By: Private Equity News – Private equity firms that back oil and gas businesses are becoming increasingly vocal about the role the sector can play as the world shifts to cleaner energy — and they are using the current energy crisis to make their point.
Energy-focused firms including NGP Energy Capital Management, Pickering Energy Partners, and Quantum Energy Partners have been sending articles, reports, and presentations to investors highlighting the importance of oil and natural gas during the transition to renewables. The effort comes as investors continue putting less money into fossil fuels.
The private equity firms argue that the renewable energy sector cannot expand capacity quickly enough to attain net-zero emissions by 2050, a common goal shared by the US government and various big companies.
The world would do better, the private equity firms say, if the US continued supplying a big portion of the oil and natural gas it needs — avoiding a production shift to countries with looser environmental standards — while investing in systems that capture and store carbon dioxide to reduce emissions in the sector.
Relying too much on renewable energy sources has risks, the private equity firms say, pointing to how natural gas shortages and weak winds led to high energy prices in Europe last year, even before Russia’s invasion of Ukraine this February. Natural gas prices soared further after Moscow recently slashed exports to Europe, an effort to split the Western coalition opposing Russia’s Ukraine invasion, energy specialists say.
“We need to quit just focusing on replacing all hydrocarbons with wind and solar. We’ve got to ask ourselves, ‘What’s practical? What can we really do?’” said Wil VanLoh, chief executive of Houston-based Quantum. He added that the world has never experienced a complete energy transition before but instead added new sources of energy over time. “It’s kind of make-believe to think that we can actually replace three forms of energy this time,” VanLoh said, referring to coal, oil, and natural gas.
Pension funds, endowments, and other institutional investors are increasingly moving away from fossil-fuel-related assets, often under pressure from environmental activists and their own constituencies. Private equity firms raised a total of $2.98bn across seven oil-and-gas-focused funds in the US in the first half of this year, 40% less than the total of $5bn they collected across 12 such funds in the year-earlier period, according to research provider Preqin.
The private equity firms striving to persuade investors not to abandon the oil and gas sector are certainly defending their economic interests. But their leaders say they are also reacting to what they consider misconceptions about a sector that, they say, is critical to providing the world with the low-cost energy it will need on its path to net-zero emissions.
Many investors agree that investing in energy assets beyond renewables is still necessary, consultants and investors said.
“I think that a lot of private equity investors recognize that the energy transition is going to take a while,” said Matt Garfunkle, a partner at London-based Pantheon Ventures, an investor in private capital funds. Garfunkle added, however, that appetite for oil and gas funds remains muted as investors largely prefer to back businesses that are expanding their “green side”.

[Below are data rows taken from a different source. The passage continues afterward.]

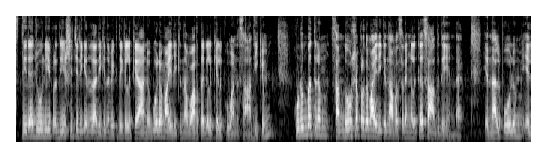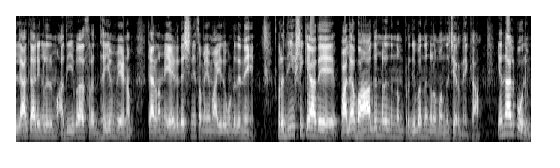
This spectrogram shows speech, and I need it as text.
സ്ഥിര ജോലി പ്രതീക്ഷിച്ചിരിക്കുന്നതായിരിക്കുന്ന വ്യക്തികൾക്ക് അനുകൂലമായിരിക്കുന്ന വാർത്തകൾ കേൾക്കുവാൻ സാധിക്കും. കുടുംബത്തിലും സന്തോഷപ്രദമായിരിക്കുന്ന അവസരങ്ങൾക്ക് സാധ്യതയുണ്ട്. എന്നാൽ പോലും എല്ലാ കാര്യങ്ങളിലും അതീവ ശ്രദ്ധയും വേണം. കാരണം ഏഴരശ്നി സമയമായതുകൊണ്ട് തന്നെ പ്രതീക്ഷിക്കാതെ പല ഭാഗങ്ങളിൽ നിന്നും പ്രതിബന്ധങ്ങളും വന്നു ചേർന്നേക്കാം. എന്നാൽ പോലും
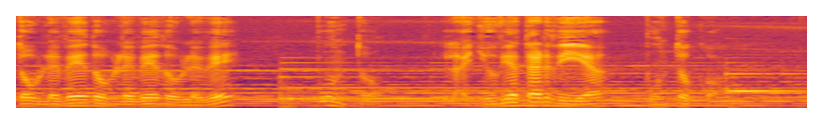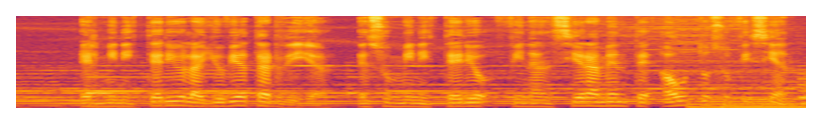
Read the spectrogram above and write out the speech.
www.layuviatardía.com. El Ministerio La Lluvia Tardía es un ministerio financieramente autosuficiente,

He pointed to Pantheon’s recent investment in a fund that backed power company Calpine, which operates many natural-gas-fired plants and builds solar and wind projects.
Oil-and-gas-focused private equity firms are also increasing their investments in clean energy businesses as they try to win over investors while pointing out their efforts to reduce carbon emissions across their portfolios. For example, NGP-backed oil-and-gas companies recorded a drop of 14% in direct emissions and 40% in methane intensity last year, according to a recent article that NGP sent to all its investors. Other such firms, particularly Kimmeridge Energy Management, argue that the oil-and-gas sector itself must change if it wants to continue attracting capital. One important step would be to set its own net-zero goal, according to the New York firm. In a recent white paper, Kimmeridge called for the sector, among other actions, to electrify operations, reduce flaring and use carbon credits to achieve net-zero emissions by 2030.
“We don’t have an oil and gas problem. We have a carbon emissions problem,” said Kimmeridge managing partner Ben Dell. “If we took the emissions out of the oil-and-gas industry, there’s no reason why we shouldn’t support it.”